Date of Award


Publication Type

Master Thesis

Degree Name



Electrical and Computer Engineering

First Advisor

Soltis, J. J.,


Engineering, Electronics and Electrical.



Creative Commons License

Creative Commons Attribution-Noncommercial-No Derivative Works 4.0 License
This work is licensed under a Creative Commons Attribution-Noncommercial-No Derivative Works 4.0 License.

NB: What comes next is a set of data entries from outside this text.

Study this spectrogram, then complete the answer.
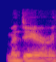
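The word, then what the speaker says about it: Madar: Yam Madere, I think, is how we've decided to pronounce his name, a.k.a.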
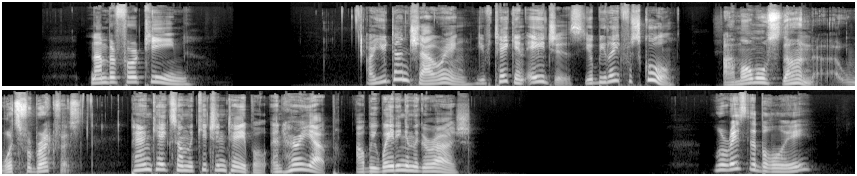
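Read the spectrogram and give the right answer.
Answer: in the shower / bathroom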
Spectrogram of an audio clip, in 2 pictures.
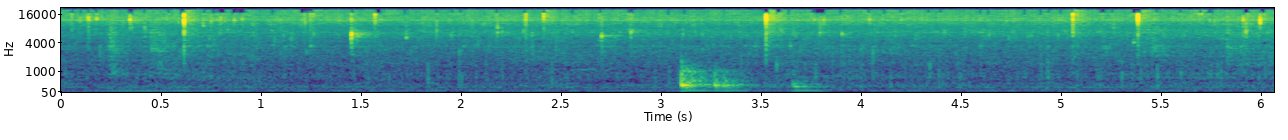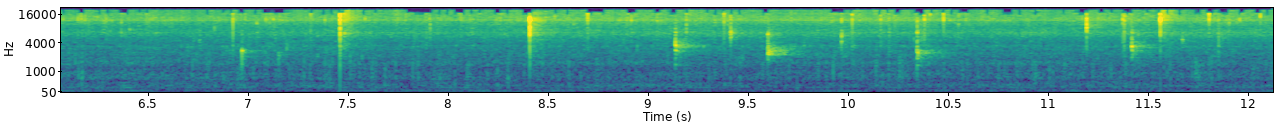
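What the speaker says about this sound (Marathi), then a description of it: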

The DCT block transform is used every day in the compression of images, video and audio for the transmission of television signals, multimedia graphics, audio and video all over the world. Image compression is the efficient coding of digital images to reduce the number of bits required, to represent an image, while maintaining a quality image. Data compression is the transmission of data over communication channels in an effective manner that uses as few bits as possible to minimize the bandwidth required, while maintaining distortions within limits. The efficient implementation of the DCT block in sub-micron CMOS continues to be dependent on the degree of regularity of the chip's architecture. Whereas the chip's required speed is dependent on the degree of parallelism of the DCT transform algorithm-architecture. That is, the speed of the block DCT chip is dependent on the subband signals maintaining a parallel FIR filter bank form. The block DCT transform is efficiently implemented when all the multiplication operations are removed from the architecture, thus minimizing the size of the chip. This thesis deals with the VLSI implementation of a multiply free approximate DCT architecture. The approximate DCT has the capability of mapping integers to integers in sub-micron CMOS with near perfect reconstruction. The approximate DCT is based on the algorithm-architecture found in [11], the binDCT. The forward binDCT chip and inverse binDCT chip designs assume the use of image data as their input. The use of an image as the input signal places the constraint that the chip is to be designed to implement unsigned binary arithmetic. Source: Masters Abstracts International, Volume: 39-02, page: 0561. Adviser: J. J. Soltis. Thesis (M.A.Sc.)--University of Windsor (Canada), 2000.